Figure 2 shows the test room for the Disney experiments. The floor, ceiling, and walls are made of painted aluminum sheets and the floor is covered with a gray carpet. While the test room has a door, the experimental results are still in good agreement with the theoretical predictions of the research.

Figure 2(b) shows the discrete capacitors, which total 7.3pF, incorporated into the central copper pillar of the test room. These capacitors bring the resonance frequency down to 1.32 MHz. The square coil receiver is shown in Figure 2(c).


Figure 2. (a) the employed test room (b) discrete capacitors used in the central pillar (c) the square coil receiver.
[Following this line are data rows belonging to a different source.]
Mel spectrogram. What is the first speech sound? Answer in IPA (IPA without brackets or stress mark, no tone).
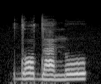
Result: d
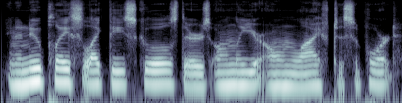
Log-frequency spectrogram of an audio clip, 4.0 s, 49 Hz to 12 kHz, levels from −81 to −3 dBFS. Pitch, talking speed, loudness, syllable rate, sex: 130 Hz, 225 wpm, -18 LUFS, 5.1 syllables/s, male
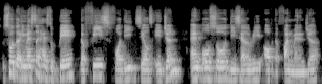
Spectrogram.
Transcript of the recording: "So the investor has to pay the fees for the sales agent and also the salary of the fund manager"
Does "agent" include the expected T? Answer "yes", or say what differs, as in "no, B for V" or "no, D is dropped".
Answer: yes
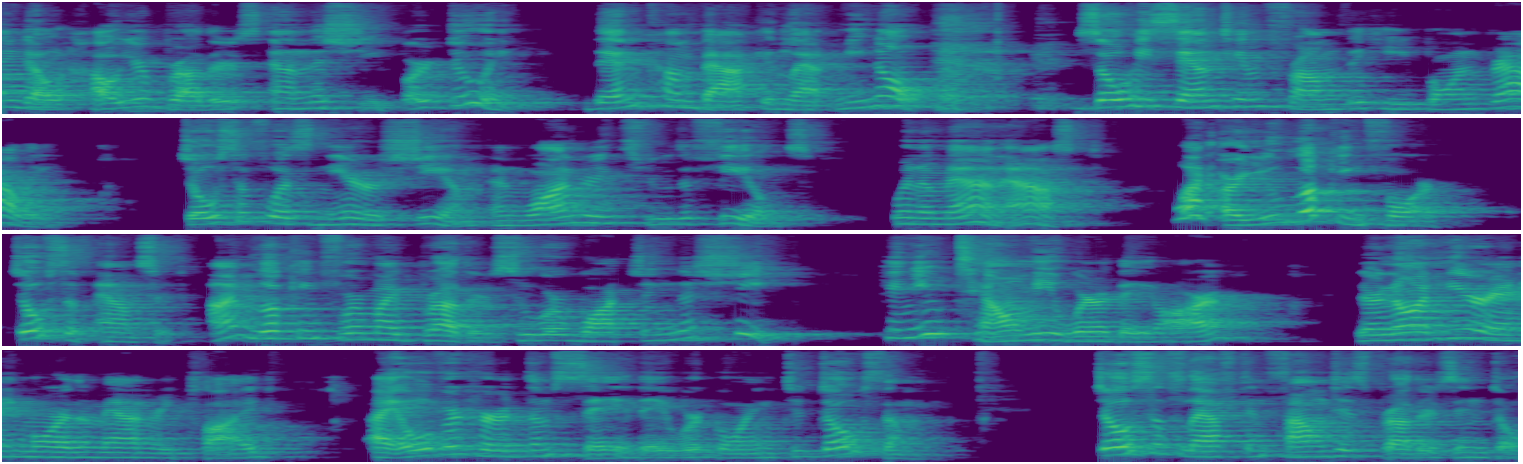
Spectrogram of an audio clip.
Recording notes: Gave this sermon in person and via Zoom. In Knox United Church, Lanigan.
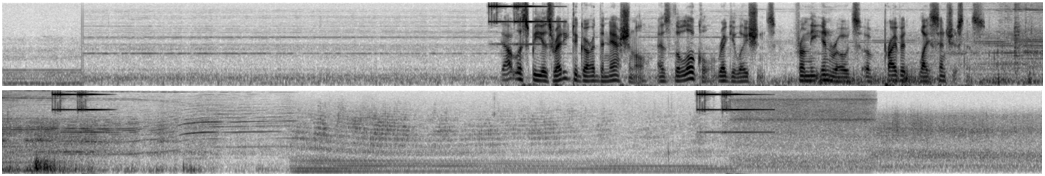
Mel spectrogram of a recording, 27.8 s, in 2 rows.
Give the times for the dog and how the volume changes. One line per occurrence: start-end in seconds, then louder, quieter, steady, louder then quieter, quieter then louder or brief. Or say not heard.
not heard.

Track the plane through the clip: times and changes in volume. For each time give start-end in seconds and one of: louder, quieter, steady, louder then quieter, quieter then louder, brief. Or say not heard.
0.0-27.7 louder then quieter.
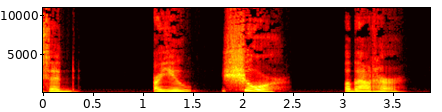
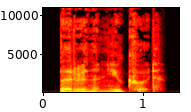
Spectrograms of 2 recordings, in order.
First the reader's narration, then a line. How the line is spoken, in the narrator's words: I growled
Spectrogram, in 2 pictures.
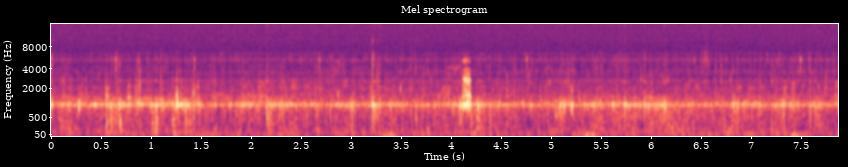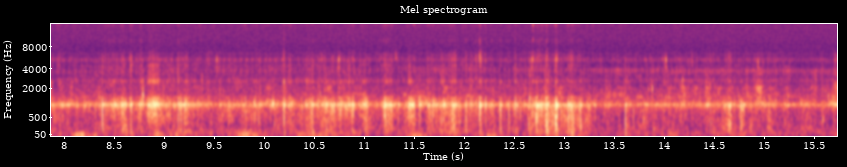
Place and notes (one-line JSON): {"title": "Šventupys, Lithuania, river Sventoji", "date": "2022-07-17 14:25:00", "description": "HYdrophone recording in river Sventoji.", "latitude": "55.62", "longitude": "25.44", "altitude": "84", "timezone": "Europe/Vilnius"}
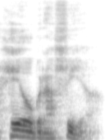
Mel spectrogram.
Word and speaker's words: geografía: It's almost like the H in the word hut. All right? Girasol or geografía. So gato, gol, guante, but girasol, geografía. So that's why those special notes are there. It changes the pronunciation just a little bit.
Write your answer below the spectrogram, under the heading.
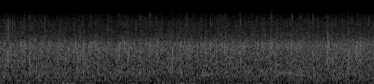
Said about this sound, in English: And the applause returns to Center Stage Orchestra Hall, Chicago, Rafael Kubelik.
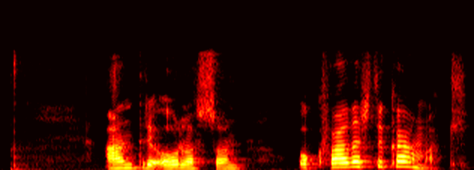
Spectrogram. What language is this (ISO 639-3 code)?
isl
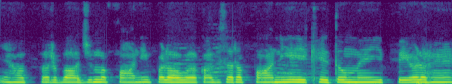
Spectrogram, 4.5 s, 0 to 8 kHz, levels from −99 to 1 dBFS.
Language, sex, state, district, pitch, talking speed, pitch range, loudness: Hindi, female, Jharkhand, Sahebganj, 220 Hz, 225 wpm, 215-225 Hz, -16 LUFS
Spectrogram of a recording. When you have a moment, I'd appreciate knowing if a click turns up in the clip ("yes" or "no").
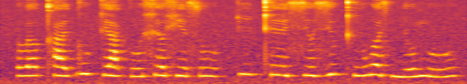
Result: no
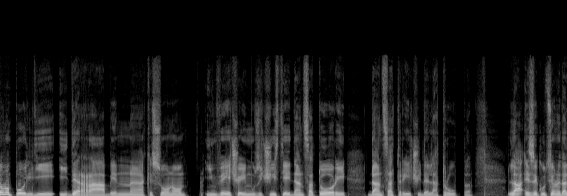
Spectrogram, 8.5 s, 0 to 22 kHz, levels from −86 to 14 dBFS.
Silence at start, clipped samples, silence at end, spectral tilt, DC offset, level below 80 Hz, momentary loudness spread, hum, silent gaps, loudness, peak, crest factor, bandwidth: 0 s; under 0.1%; 0 s; -5.5 dB/octave; under 0.1%; -52 dBFS; 10 LU; none; none; -18 LUFS; 0 dBFS; 18 dB; 16 kHz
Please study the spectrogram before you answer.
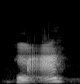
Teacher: it's always taught as a falling rising tone · Term: third tone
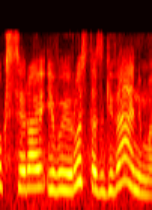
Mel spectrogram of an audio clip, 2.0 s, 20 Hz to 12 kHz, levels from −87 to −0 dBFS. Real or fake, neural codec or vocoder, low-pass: real; none; 7.2 kHz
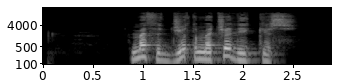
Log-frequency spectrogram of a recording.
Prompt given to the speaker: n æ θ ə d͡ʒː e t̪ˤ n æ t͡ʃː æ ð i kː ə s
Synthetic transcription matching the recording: m æ θ ə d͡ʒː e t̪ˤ m æ t͡ʃː æ ð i kː ə s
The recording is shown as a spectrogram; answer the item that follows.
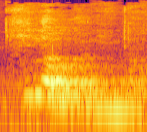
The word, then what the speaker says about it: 紀伊の国: 紀伊の国と書いて紀の国と読むんです。紀伊というのは今頭に描かないといてください。私が紀の国と言ったらどんな字を、いやどんな字じゃないんですよ、どんな風景を頭に描きますか。紀の国、和歌山は紀の国なんだ。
Image courtesy of PLOS ONE.


To investigate the safety of the proposed technique, the research team followed two guidelines. The first guideline mandates keeping the measured electric field below 614 V/m (RMS) for frequencies below 1.34 MHz. The second safety metric is Specific Absorption Rate (SAR), which is a measure of how much power is absorbed by biological tissues. Simulation results of the SAR analysis verify the feasibility of safely delivering 1.9 kilowatts of power which is sufficient to simultaneously charge 320 USB powered devices.


Although the first attempt in WPT is attributed to Nicola Tesla at the turn of the 20th century, the advancement of the technology has not been sufficient yet and users have not been able to ubiquitously recharge their devices through a true wireless system. However, the Disney research is like a big stride in making widespread WPT a reality.

For a detailed explanation of the technology please refer to this paper.



1 Comment

  • jimmy-dhondt 2017-04-03

    Apparently the first tests were performed with live fish (Poisson d’Avril) in the room.